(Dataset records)
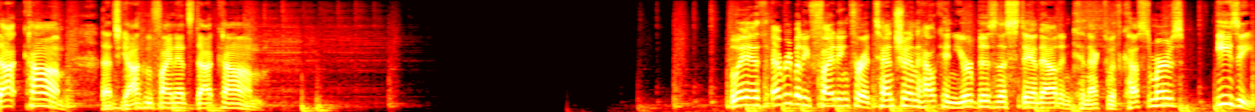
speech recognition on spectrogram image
That's yahoofinance.com. With everybody fighting for attention, how can your business stand out and connect with customers? Easy.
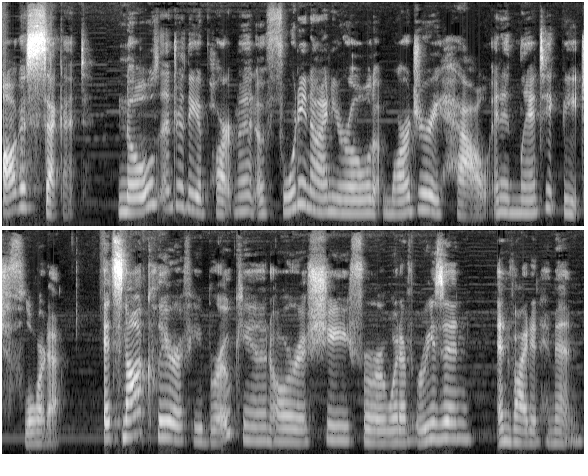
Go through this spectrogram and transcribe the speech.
August 2nd, Knowles entered the apartment of 49 year old Marjorie Howe in Atlantic Beach, Florida. It's not clear if he broke in or if she, for whatever reason, invited him in.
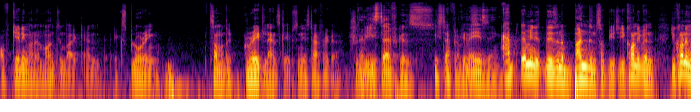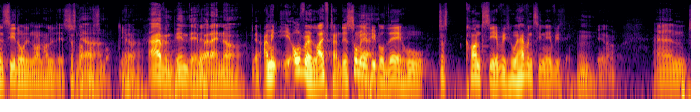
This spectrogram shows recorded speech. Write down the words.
of getting on a mountain bike and exploring some of the great landscapes in East Africa should And be East Africa's East Africa. is amazing. ab- I mean, there's an abundance of beauty. You can't even you can't even see it all in one holiday. It's just not Yeah, possible. You yeah. know? I haven't been there, Yeah. but I know. Yeah. I mean, over a lifetime, there's so many Yeah. people there who just can't see everything, who haven't seen everything. Mm. You know, and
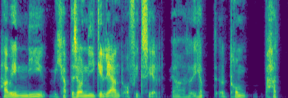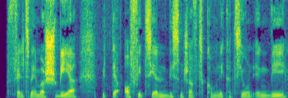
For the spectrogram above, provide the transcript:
habe ich nie, ich habe das ja auch nie gelernt offiziell. Ja, also ich habe darum hat fällt es mir immer schwer mit der offiziellen Wissenschaftskommunikation irgendwie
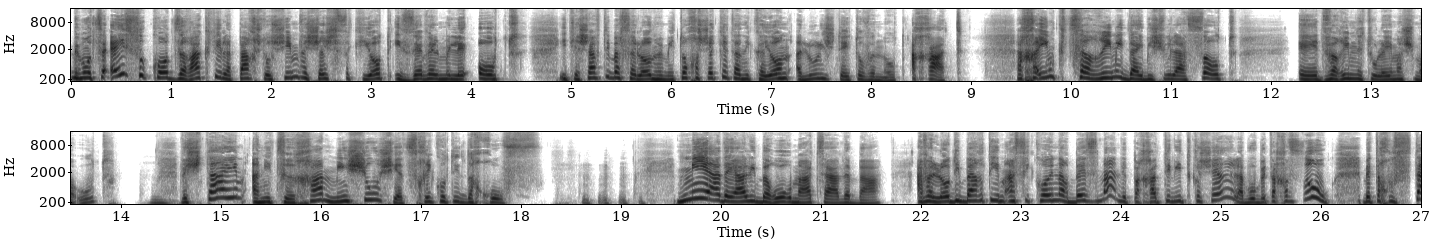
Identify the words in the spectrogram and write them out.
במוצאי סוכות זרקתי לפח 36 שקיות איזבל מלאות. התיישבתי בסלון, ומתוך השקט הניקיון עלו לי שתי תובנות. אחת, החיים קצרים מדי בשביל לעשות אה, דברים נטולי משמעות. ושתיים, אני צריכה מישהו שיצחיק אותי דחוף. מיד היה לי ברור מה הצעד הבא, אבל לא דיברתי עם אסי כהן הרבה זמן, ופחדתי להתקשר אליו, הוא בטח עסוק, בטח הוא סתם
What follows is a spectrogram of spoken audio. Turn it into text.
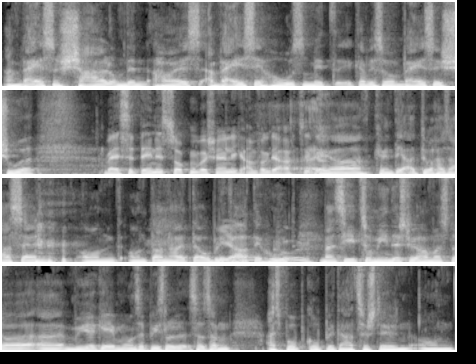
einen weißen Schal um den Hals, weiße Hosen mit, glaube ich, so weiße Schuhe. Weiße Tennissocken wahrscheinlich, Anfang der 80er. Ja, könnte auch durchaus auch sein. Und, und dann halt der obligate Ja, Hut. cool. Man sieht zumindest, wir haben uns da äh, Mühe gegeben, uns ein bisschen sozusagen als Popgruppe darzustellen. Und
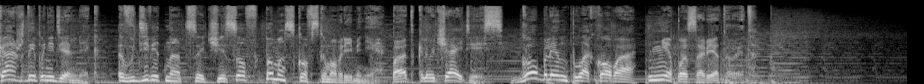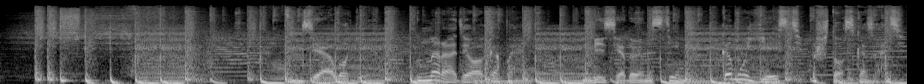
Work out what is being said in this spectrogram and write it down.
каждый понедельник в 19 часов по московскому времени. Подключайтесь. Гоблин плохого не посоветует. Диалоги на Радио КП. Беседуем с теми, кому есть что сказать.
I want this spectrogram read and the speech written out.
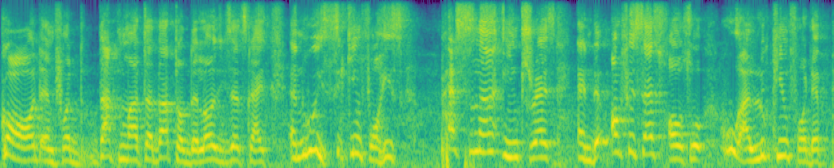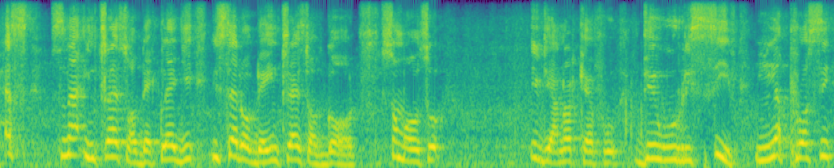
God and for that matter, that of the Lord Jesus Christ, and who is seeking for his personal interest, and the officers also who are looking for the personal interest of the clergy instead of the interest of God. Some also if they are not careful, they will receive leprosy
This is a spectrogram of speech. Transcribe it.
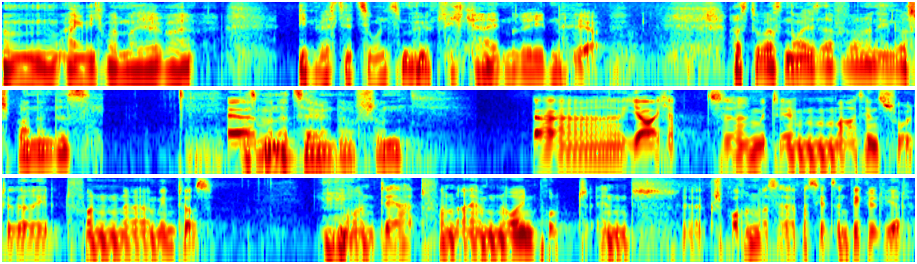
Ähm, eigentlich wollen wir ja über Investitionsmöglichkeiten reden. Ja. Hast du was Neues erfahren, irgendwas Spannendes, ähm, was man erzählen darf schon? Äh, ja, ich habe äh, mit dem Martins Schulte geredet von äh, Mintos. Mhm. Und der hat von einem neuen Produkt ent, äh, gesprochen, was, er, was jetzt entwickelt wird,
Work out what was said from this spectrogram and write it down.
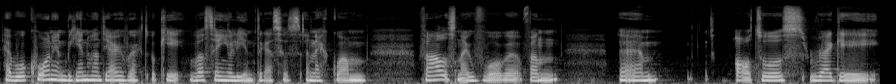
Hebben we ook gewoon in het begin van het jaar gevraagd, oké, wat zijn jullie interesses? En er kwam van alles naar voren, van ehm, auto's, reggae,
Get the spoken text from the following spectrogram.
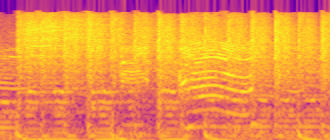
Be good.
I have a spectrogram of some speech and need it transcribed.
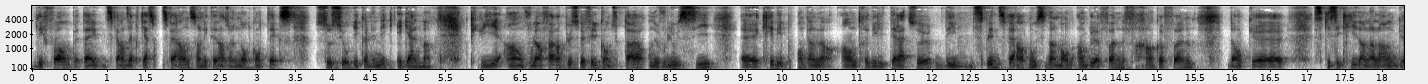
des formes, peut-être différentes applications différentes si on était dans un autre contexte socio-économique également. Puis, en voulant faire un peu ce fil conducteur, on a voulu aussi euh, créer des ponts dans, entre des littératures, des disciplines différentes, mais aussi dans le monde anglophone, francophone. Donc, euh, ce qui s'écrit dans la langue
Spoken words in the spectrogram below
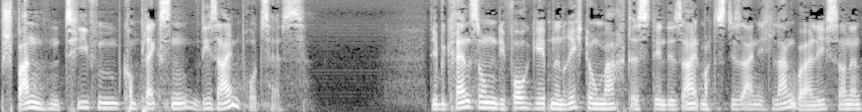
spannenden, tiefen, komplexen Designprozess. Die Begrenzung, die vorgegebenen Richtungen macht es den Design, macht das Design nicht langweilig, sondern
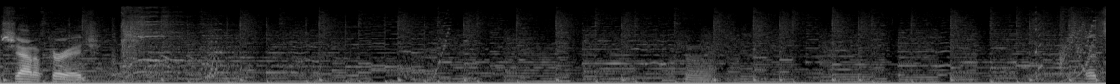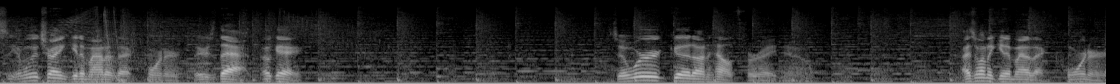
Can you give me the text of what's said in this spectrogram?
Shout of Courage. To try and get him out of that corner. There's that. Okay. So we're good on health for right now. I just want to get him out of that corner.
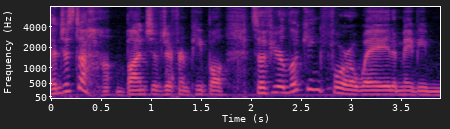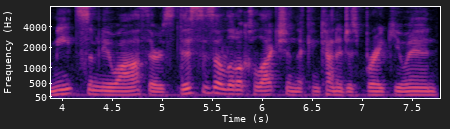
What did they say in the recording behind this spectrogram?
and just a bunch of different people. So if you're looking for a way to maybe meet some new authors, this is a little collection that can kind of just break you in,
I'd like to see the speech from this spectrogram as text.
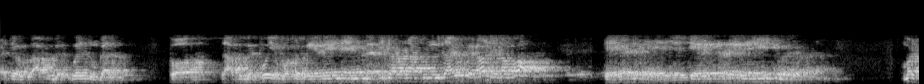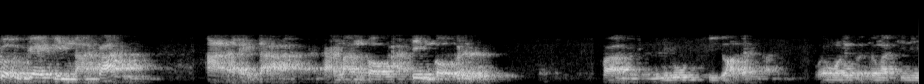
Berarti aku aku gak gue tunggal kok. Lah aku gak gue yang foto kiri ini. Nanti kalau aku misalnya gue kenal dia nopo. Kiri kiri kiri ini. Mereka juga inaka. Ada karena engkau kasih engkau ber. Paham? Ini gue dilatih. Gue mulai baca ngaji ini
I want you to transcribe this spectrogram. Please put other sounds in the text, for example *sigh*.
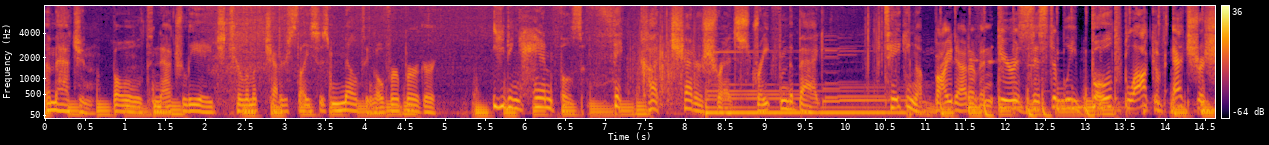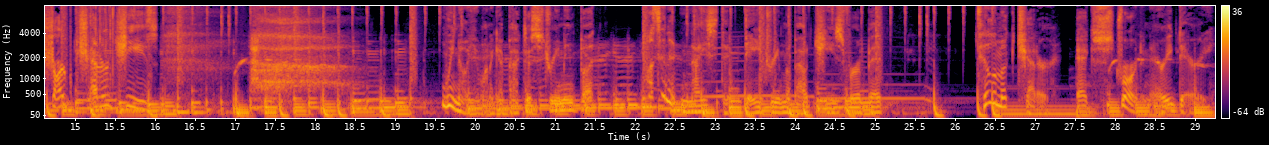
Imagine bold, naturally aged Tillamook cheddar slices melting over a burger, eating handfuls of thick cut cheddar shreds straight from the bag, taking a bite out of an irresistibly bold block of extra sharp cheddar cheese. *sighs* we know you want to get back to streaming, but wasn't it nice to daydream about cheese for a bit? Tillamook Cheddar, extraordinary dairy.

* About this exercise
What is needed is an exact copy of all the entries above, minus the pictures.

* Answer to the exercise
speech recognition on spectrogram image
That's yahoofinance.com. With everybody fighting for attention, how can your business stand out and connect with customers? Easy.
Go through this spectrogram and transcribe the speech.
August 2nd, Knowles entered the apartment of 49 year old Marjorie Howe in Atlantic Beach, Florida. It's not clear if he broke in or if she, for whatever reason, invited him in.
This spectrogram shows recorded speech. Write down the words.
of getting on a mountain bike and exploring some of the great landscapes in East Africa should And be East Africa's East Africa. is amazing. ab- I mean, there's an abundance of beauty. You can't even you can't even see it all in one holiday. It's just not Yeah, possible. You yeah. know? I haven't been there, Yeah. but I know. Yeah. I mean, over a lifetime, there's so many Yeah. people there who just can't see everything, who haven't seen everything. Mm. You know, and
For the spectrogram above, provide the transcript:
habe ich nie, ich habe das ja auch nie gelernt offiziell. Ja, also ich habe darum hat fällt es mir immer schwer mit der offiziellen Wissenschaftskommunikation irgendwie
Identify the words in the spectrogram and write them out.
במוצאי סוכות זרקתי לפח 36 שקיות איזבל מלאות. התיישבתי בסלון, ומתוך השקט הניקיון עלו לי שתי תובנות. אחת, החיים קצרים מדי בשביל לעשות אה, דברים נטולי משמעות. ושתיים, אני צריכה מישהו שיצחיק אותי דחוף. מיד היה לי ברור מה הצעד הבא, אבל לא דיברתי עם אסי כהן הרבה זמן, ופחדתי להתקשר אליו, הוא בטח עסוק, בטח הוא סתם
What follows is a spectrogram of spoken audio. Turn it into text.
einen weißen Schal um den Hals, weiße Hosen mit, glaube ich, so weiße Schuhe. Weiße Tennissocken wahrscheinlich, Anfang der 80er. Ja, könnte auch durchaus auch sein. Und, und dann halt der obligate Ja, Hut. cool. Man sieht zumindest, wir haben uns da äh, Mühe gegeben, uns ein bisschen sozusagen als Popgruppe darzustellen. Und
Work out what is being said in this spectrogram and write it down.
каждый понедельник в 19 часов по московскому времени. Подключайтесь. Гоблин плохого не посоветует. Диалоги на Радио КП. Беседуем с теми, кому есть что сказать.
I want this spectrogram read and the speech written out.
God and for that matter, that of the Lord Jesus Christ, and who is seeking for his personal interest, and the officers also who are looking for the personal interest of the clergy instead of the interest of God. Some also if they are not careful, they will receive leprosy
This is a spectrogram of speech. Transcribe it.
Ähm, eigentlich wollen wir ja über Investitionsmöglichkeiten reden. Ja. Hast du was Neues erfahren, irgendwas Spannendes, ähm, was man erzählen darf schon? Äh, ja, ich habe äh, mit dem Martins Schulte geredet von äh, Mintos. Mhm. Und der hat von einem neuen Produkt ent, äh, gesprochen, was, er, was jetzt entwickelt wird,
Work out what was said from this spectrogram and write it down.
Hebben we ook gewoon in het begin van het jaar gevraagd, oké, wat zijn jullie interesses? En er kwam van alles naar voren, van ehm, auto's, reggae,
Get the spoken text from the following spectrogram.
Be good.
I have a spectrogram of some speech and need it transcribed.
des formes, peut-être différentes applications différentes si on était dans un autre contexte socio-économique également. Puis, en voulant faire un peu ce fil conducteur, on a voulu aussi euh, créer des ponts dans, entre des littératures, des disciplines différentes, mais aussi dans le monde anglophone, francophone. Donc, euh, ce qui s'écrit dans la langue
Spoken words in the spectrogram below
spannenden, tiefen, komplexen Designprozess. Die Begrenzung, die vorgegebenen Richtungen macht es den Design, macht das Design nicht langweilig, sondern
Can you give me the text of what's said in this spectrogram?
Shout of Courage. To try and get him out of that corner. There's that. Okay. So we're good on health for right now. I just want to get him out of that corner.
What did they say in the recording behind this spectrogram?
and just a bunch of different people. So if you're looking for a way to maybe meet some new authors, this is a little collection that can kind of just break you in,
I'd like to see the speech from this spectrogram as text.
Berarti aku aku gak gue tunggal kok. Lah aku gak gue yang foto kiri ini. Nanti kalau aku misalnya gue kenal dia nopo. Kiri kiri kiri ini. Mereka juga inaka. Ada karena engkau kasih engkau ber. Paham? Ini gue dilatih. Gue mulai baca ngaji ini
I want you to transcribe this spectrogram. Please put other sounds in the text, for example *sigh*.
Imagine bold, naturally aged Tillamook cheddar slices melting over a burger, eating handfuls of thick cut cheddar shreds straight from the bag, taking a bite out of an irresistibly bold block of extra sharp cheddar cheese. *sighs* we know you want to get back to streaming, but wasn't it nice to daydream about cheese for a bit? Tillamook Cheddar, extraordinary dairy.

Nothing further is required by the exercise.